Contemporary capitalism on a global scale tries to get the most tightly efficient and productive network, but it can become extremely brittle. We saw supply chains become very vulnerable during the pandemic. Commons is not one integrated system, so there’s more flexibility to adapt. This kind of distributed structure is more resilient because its primary goal is not to eke out the maximum productive gains. It’s responsive to the ebb and flow of life, in social ecosystems and in people’s changing circumstances.

Do you see commons succeeding where the current economy has failed?

There are some examples where informal, disaggregated systems of commoning meet needs in a more reliable way. Open-source software, for instance, often deals with problems that the business models of the dominant players don’t want to deal with. This is an example of where a bottom-up social system can be more responsive to on-the-ground realities than markets, which are more intent on monetizing things.

Another example is in agriculture where smallholder farming meets agricultural needs in regional, ecologically sensitive ways compared to industrial agriculture. The latter turns an ecosystem into a monoculture, which makes it more vulnerable to ecological problems, like pest or blight.

If scaled up, could commoning be a viable approach to tackle global warming or other challenges?

Commons emulate and federate. We don’t need one massive organization – we need people to emulate in ways that are appropriate to where they are, and then federate so they can share among each other. This is a different waying of “scaling”. Not through one single, centralized hierarchical enterprise, but more of a loosely joined internet-style organization.

How can businesses help to fast-track this process?

Some businesses are more open to the ideas of their customers. There are examples of industries – for instance in certain sports – that have a symbiotic relationship with their consumers, contributing ideas that the companies can help propagate. Yet, the problem is that many of these businesses become so large and proprietary that the ideas don’t spread. If we want to have tech transfer for climate change, for example, we need something in the order of open-source technologies that build on shared knowledge instead of locking them up in a monopoly.

Many commoning initiatives are driven by close collaboration. Are there any financial or regulatory barriers to commoning initiatives?

We’ve seen that when sharing and cooperation reach a certain scale and impact, it becomes demonized, if not criminalized.
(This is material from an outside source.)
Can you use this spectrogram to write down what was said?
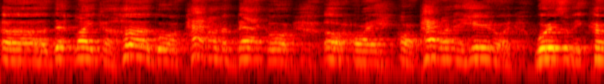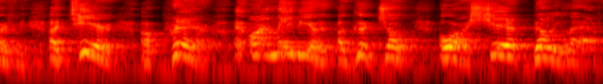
uh, that like a hug or a pat on the back or, or, or, a, or a pat on the head or words of encouragement, a tear, a prayer, or maybe a, a good joke or a shared belly laugh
In many cases commoning is a competitive threat. This tension needs to be resolved. State policy makers need to find a way to nourish this kind of innovation.

Can commoning be encouraged through regulation?

In some European cities like Barcelona or Amsterdam, there are attempts for municipal governments to empower commoning to show that citizens can play a significant role, in a way that has authority and responsibility. This is a frontier of innovation for policy. There is an opportunity to move beyond bureaucratic, one-size-fits-all regulation to a system that provides hospitable conditions for communing to occur, where the state can facilitate, and provide technical or financial support to help commoning.

Adapted from a podcast produced by Longitude, a Financial Times company, in partnership with ING.